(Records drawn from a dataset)
------------------------------------------------------------------------

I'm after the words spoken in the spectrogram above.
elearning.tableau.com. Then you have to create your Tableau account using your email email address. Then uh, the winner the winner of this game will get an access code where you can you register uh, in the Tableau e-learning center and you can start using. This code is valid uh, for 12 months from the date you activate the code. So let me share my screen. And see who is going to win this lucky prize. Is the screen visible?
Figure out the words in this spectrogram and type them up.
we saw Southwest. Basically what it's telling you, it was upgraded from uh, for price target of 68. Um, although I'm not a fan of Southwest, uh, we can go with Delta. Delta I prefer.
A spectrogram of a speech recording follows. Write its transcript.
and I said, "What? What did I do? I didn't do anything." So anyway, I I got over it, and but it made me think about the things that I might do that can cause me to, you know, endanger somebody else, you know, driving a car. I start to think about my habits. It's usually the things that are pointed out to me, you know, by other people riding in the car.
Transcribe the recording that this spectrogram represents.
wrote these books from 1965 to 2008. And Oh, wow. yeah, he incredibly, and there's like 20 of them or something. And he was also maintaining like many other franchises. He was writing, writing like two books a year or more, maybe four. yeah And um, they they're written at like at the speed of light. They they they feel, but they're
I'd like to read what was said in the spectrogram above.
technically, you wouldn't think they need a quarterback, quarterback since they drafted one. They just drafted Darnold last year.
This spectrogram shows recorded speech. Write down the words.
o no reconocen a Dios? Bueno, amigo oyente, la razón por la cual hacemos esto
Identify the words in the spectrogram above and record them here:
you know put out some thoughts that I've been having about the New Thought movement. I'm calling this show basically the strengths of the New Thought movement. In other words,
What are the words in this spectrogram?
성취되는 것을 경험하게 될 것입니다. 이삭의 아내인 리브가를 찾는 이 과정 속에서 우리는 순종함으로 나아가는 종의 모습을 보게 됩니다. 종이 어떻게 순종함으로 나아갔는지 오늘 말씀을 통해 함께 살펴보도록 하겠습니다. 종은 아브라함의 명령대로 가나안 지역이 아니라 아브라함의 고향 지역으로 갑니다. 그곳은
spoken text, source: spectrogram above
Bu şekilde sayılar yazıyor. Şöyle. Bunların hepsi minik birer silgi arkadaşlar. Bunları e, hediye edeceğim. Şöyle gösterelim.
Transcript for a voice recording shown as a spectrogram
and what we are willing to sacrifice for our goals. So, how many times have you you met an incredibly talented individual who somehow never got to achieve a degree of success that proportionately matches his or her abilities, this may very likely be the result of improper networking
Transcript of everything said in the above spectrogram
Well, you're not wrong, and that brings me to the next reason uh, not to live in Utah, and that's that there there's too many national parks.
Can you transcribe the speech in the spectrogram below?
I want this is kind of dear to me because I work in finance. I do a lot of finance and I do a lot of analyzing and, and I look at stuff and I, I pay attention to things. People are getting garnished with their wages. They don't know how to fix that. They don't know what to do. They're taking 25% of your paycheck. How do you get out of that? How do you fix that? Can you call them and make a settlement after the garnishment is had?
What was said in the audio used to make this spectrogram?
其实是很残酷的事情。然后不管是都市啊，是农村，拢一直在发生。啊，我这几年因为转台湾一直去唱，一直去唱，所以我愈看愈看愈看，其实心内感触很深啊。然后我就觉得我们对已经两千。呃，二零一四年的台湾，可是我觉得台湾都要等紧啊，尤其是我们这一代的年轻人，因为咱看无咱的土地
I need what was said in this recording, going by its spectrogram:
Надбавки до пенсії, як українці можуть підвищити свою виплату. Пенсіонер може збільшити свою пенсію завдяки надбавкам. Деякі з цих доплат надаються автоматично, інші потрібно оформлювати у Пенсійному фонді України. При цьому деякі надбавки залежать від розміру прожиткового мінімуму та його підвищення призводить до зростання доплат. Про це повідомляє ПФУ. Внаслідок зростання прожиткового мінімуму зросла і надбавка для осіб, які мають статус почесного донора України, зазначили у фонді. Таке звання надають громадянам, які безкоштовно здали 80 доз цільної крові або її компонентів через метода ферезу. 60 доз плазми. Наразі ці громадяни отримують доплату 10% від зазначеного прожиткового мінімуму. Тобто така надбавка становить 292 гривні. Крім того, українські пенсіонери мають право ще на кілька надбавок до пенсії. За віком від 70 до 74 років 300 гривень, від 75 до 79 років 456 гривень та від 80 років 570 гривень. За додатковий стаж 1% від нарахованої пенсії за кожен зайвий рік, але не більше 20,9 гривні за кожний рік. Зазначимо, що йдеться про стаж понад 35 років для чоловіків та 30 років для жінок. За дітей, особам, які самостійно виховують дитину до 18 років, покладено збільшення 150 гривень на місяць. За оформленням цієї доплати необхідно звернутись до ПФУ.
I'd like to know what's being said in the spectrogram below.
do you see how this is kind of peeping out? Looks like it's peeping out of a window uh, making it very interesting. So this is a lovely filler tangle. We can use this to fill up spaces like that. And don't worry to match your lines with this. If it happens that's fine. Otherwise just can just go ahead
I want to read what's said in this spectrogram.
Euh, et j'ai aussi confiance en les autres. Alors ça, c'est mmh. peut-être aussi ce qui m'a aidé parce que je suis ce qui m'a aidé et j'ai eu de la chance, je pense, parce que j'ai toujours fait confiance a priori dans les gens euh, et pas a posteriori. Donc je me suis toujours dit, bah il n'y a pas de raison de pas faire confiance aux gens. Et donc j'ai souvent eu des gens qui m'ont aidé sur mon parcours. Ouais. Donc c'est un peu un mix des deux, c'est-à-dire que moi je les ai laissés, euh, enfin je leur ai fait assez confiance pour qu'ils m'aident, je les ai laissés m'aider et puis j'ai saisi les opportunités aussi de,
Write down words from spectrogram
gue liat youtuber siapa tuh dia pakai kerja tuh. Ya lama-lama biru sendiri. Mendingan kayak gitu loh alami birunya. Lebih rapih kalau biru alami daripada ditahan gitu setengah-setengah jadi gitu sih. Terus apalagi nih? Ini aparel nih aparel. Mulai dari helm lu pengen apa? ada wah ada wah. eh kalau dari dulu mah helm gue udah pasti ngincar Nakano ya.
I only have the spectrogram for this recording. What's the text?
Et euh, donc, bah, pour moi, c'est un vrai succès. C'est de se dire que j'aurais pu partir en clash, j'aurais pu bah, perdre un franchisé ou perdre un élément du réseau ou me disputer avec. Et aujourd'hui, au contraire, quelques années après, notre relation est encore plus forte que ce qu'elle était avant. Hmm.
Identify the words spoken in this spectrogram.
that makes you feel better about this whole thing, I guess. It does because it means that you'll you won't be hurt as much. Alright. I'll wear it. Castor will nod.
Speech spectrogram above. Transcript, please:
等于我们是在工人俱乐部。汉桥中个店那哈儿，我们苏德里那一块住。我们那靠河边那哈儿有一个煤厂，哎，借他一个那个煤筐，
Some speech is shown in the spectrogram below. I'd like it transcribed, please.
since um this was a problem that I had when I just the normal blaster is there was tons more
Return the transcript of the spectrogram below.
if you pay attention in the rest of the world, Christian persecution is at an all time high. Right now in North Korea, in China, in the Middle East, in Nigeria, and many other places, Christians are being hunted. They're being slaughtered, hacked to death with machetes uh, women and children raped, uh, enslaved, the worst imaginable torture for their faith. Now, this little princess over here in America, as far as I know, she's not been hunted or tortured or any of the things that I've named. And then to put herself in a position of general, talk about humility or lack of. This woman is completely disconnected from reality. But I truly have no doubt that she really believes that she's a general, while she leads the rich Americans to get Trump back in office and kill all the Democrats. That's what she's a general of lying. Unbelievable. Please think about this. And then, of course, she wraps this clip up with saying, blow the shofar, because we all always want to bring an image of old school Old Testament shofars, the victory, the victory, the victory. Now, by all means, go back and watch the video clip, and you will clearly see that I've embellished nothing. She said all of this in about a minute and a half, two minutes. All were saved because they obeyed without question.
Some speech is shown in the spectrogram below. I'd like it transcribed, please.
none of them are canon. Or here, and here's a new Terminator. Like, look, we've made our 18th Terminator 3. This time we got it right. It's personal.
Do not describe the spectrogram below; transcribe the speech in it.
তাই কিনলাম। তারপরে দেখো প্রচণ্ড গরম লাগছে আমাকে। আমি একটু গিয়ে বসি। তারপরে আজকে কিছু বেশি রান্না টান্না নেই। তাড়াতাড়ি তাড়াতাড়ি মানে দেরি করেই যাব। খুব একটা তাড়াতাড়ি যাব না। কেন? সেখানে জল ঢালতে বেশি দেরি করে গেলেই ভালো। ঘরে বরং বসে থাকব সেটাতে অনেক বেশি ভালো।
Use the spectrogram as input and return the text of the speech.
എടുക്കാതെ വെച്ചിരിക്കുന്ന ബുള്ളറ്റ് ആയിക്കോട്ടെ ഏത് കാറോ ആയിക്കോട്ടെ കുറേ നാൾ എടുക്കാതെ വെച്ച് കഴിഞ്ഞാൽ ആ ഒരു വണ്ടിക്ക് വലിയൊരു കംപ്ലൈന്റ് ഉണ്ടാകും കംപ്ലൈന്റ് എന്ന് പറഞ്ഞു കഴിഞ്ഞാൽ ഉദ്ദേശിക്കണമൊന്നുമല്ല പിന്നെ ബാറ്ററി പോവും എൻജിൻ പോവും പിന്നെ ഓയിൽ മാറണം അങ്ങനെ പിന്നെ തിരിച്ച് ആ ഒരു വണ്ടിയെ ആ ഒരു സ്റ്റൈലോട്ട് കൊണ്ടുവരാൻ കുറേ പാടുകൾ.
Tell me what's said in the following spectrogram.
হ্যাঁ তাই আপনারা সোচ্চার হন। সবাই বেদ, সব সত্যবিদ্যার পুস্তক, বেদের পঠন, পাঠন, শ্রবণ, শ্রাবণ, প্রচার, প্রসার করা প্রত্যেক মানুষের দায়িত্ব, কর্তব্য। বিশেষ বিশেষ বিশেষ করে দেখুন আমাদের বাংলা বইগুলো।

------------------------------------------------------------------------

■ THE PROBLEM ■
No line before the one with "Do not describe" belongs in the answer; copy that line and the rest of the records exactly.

■ RESPONSE AREA ■
Do not describe the spectrogram below; transcribe the speech in it.
তাই কিনলাম। তারপরে দেখো প্রচণ্ড গরম লাগছে আমাকে। আমি একটু গিয়ে বসি। তারপরে আজকে কিছু বেশি রান্না টান্না নেই। তাড়াতাড়ি তাড়াতাড়ি মানে দেরি করেই যাব। খুব একটা তাড়াতাড়ি যাব না। কেন? সেখানে জল ঢালতে বেশি দেরি করে গেলেই ভালো। ঘরে বরং বসে থাকব সেটাতে অনেক বেশি ভালো।
Use the spectrogram as input and return the text of the speech.
എടുക്കാതെ വെച്ചിരിക്കുന്ന ബുള്ളറ്റ് ആയിക്കോട്ടെ ഏത് കാറോ ആയിക്കോട്ടെ കുറേ നാൾ എടുക്കാതെ വെച്ച് കഴിഞ്ഞാൽ ആ ഒരു വണ്ടിക്ക് വലിയൊരു കംപ്ലൈന്റ് ഉണ്ടാകും കംപ്ലൈന്റ് എന്ന് പറഞ്ഞു കഴിഞ്ഞാൽ ഉദ്ദേശിക്കണമൊന്നുമല്ല പിന്നെ ബാറ്ററി പോവും എൻജിൻ പോവും പിന്നെ ഓയിൽ മാറണം അങ്ങനെ പിന്നെ തിരിച്ച് ആ ഒരു വണ്ടിയെ ആ ഒരു സ്റ്റൈലോട്ട് കൊണ്ടുവരാൻ കുറേ പാടുകൾ.
Tell me what's said in the following spectrogram.
হ্যাঁ তাই আপনারা সোচ্চার হন। সবাই বেদ, সব সত্যবিদ্যার পুস্তক, বেদের পঠন, পাঠন, শ্রবণ, শ্রাবণ, প্রচার, প্রসার করা প্রত্যেক মানুষের দায়িত্ব, কর্তব্য। বিশেষ বিশেষ বিশেষ করে দেখুন আমাদের বাংলা বইগুলো।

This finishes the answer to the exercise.